She received her Ph.D. in 1955 for “Ezra Pound and China” (see Dissertation Abstract), married an American librarian with Italian roots (hence the name Palandri) and became Professor of Chinese at the University of Oregon. In 1966-67 the couple spent a sabbatical in Florence. Angela was very keen to see Pound again. She writes in “Ezra Pound Revisited” that none of the Italian Poundians encouraged her to visit him. Fortunately she met Vanni Scheiwiller, Pound’s Italian publisher. He gave her Mary de Rachewiltz’s telephone number. She, Angela claims, told her that her father was in Rapallo, that is at Sant’ ep by a with captionAmbrogio. In any case, Angela was expected by Pound and Olga Rudge, who may have remembered that she had seen Angela at St. Elizabeths back in 1952. The meeting was on 21 March 1967, which was after Pound had received treatment for depression. Pound did indeed break his silence and ask, somewhat to Angela’s embarrassment: “What have you done with yourself all these years?” (only 15!). When Eliot was mentioned Pound did fall “into deep silence.” His appetite was good that day, and he was very considerate with the two women, having enjoyed the walk to San Pantaleone, on which he had allowed Angela to take a photograph of him.

Angela’s view of the Pound of 1967 was that “perhaps Confucianism has failed to provide the answers; perhaps the man of action with his strong Confucian convictions, thwarted and disillusioned by the world around him, has finally withdrawn into his private world of contemplation.” It seemed to her that “he has now entered into a Taoist phase of quietude, like a calm after a tempest.”     

In 1966, while the Palandris were there, Florence suffered the worst floods in its history. As a librarian Guido volunteered in the efforts to save as many of the rare books as possible.

In 1979 Angela and Guido translated and edited a critical anthology, Italian Images of Ezra Pound: 12 Critical Essays (Tai Pei: Mei Ya Publications). Unfortunately the book didn’t have the wide circulation it deserved. Pound criticism in a language other than English tends to be ignored. This is certainly the case with Pound studies in German.
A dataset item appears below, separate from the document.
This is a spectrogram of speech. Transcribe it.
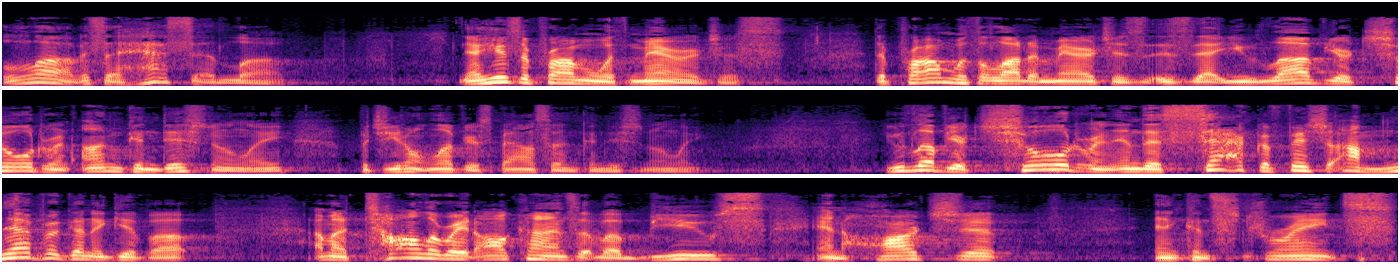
love. It's a Hesed love. Now, here's the problem with marriages the problem with a lot of marriages is that you love your children unconditionally, but you don't love your spouse unconditionally. You love your children in this sacrificial, I'm never going to give up. I'm going to tolerate all kinds of abuse and hardship and constraints.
I should really have followed the Palandris’ fine example and done “German Images of Ezra Pound.”

Angela died on 23 May, barely six weeks after Guido (13 April). They were known as a devoted couple and are survived by two sons. 

"Guido Angelo Palandri, 92, Eugene, OR." Obituary